Background: A deeper understanding of differences and similarities in transcriptional regulation between species can uncover important information about gene functions and the role of genes in disease. Deciphering such patterns between mice and humans is especially important since mice play an essential role in biomedical research.
Results: Here, in order to characterize evolutionary changes between humans and mice, we compared gene co-expression maps to evaluate the conservation of co-expression. We show that the conservation of co-expression connectivity of homologous genes is negatively correlated with molecular evolution rates, as expected. Then we investigated evolutionary aspects of gene sets related to functions, tissues, pathways and diseases. Genes expressed in the testis, eye and skin, and those associated with regulation of transcription, olfaction, PI3K signalling, response to virus and bacteria were more divergent between mice and humans in terms of co-expression connectivity. Surprisingly, a deeper investigation of the PI3K signalling cascade revealed that its divergence is caused by the most crucial genes of this pathway, such as mTOR and AKT2. On the other hand, our analysis revealed that genes expressed in the brain and in the bone, and those associated with cell adhesion, cell cycle, DNA replication and DNA repair are most strongly conserved in terms of co-expression network connectivity as well as having a lower rate of duplication events. Genes involved in lipid metabolism and genes specific to blood showed a signature of increased co-expression connectivity in the mouse. In terms of diseases, co-expression connectivity of genes related to metabolic disorders is the most strongly conserved between mice and humans and tumor-related genes the most divergent.
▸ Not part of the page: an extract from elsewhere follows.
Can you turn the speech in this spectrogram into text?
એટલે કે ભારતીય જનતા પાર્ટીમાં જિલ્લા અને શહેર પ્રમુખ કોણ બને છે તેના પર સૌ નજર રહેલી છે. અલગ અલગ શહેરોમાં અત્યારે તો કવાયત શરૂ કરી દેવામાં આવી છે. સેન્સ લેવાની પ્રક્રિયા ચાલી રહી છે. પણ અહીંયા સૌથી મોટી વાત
Conclusions: This work contributes to discerning evolutionary patterns between mice and humans in terms of gene interactions. Conservation of co-expression is a powerful approach to identify gene targets and processes with potential similarity and divergence between mice and humans, which has implications for drug testing and other studies employing the mouse as a model organism.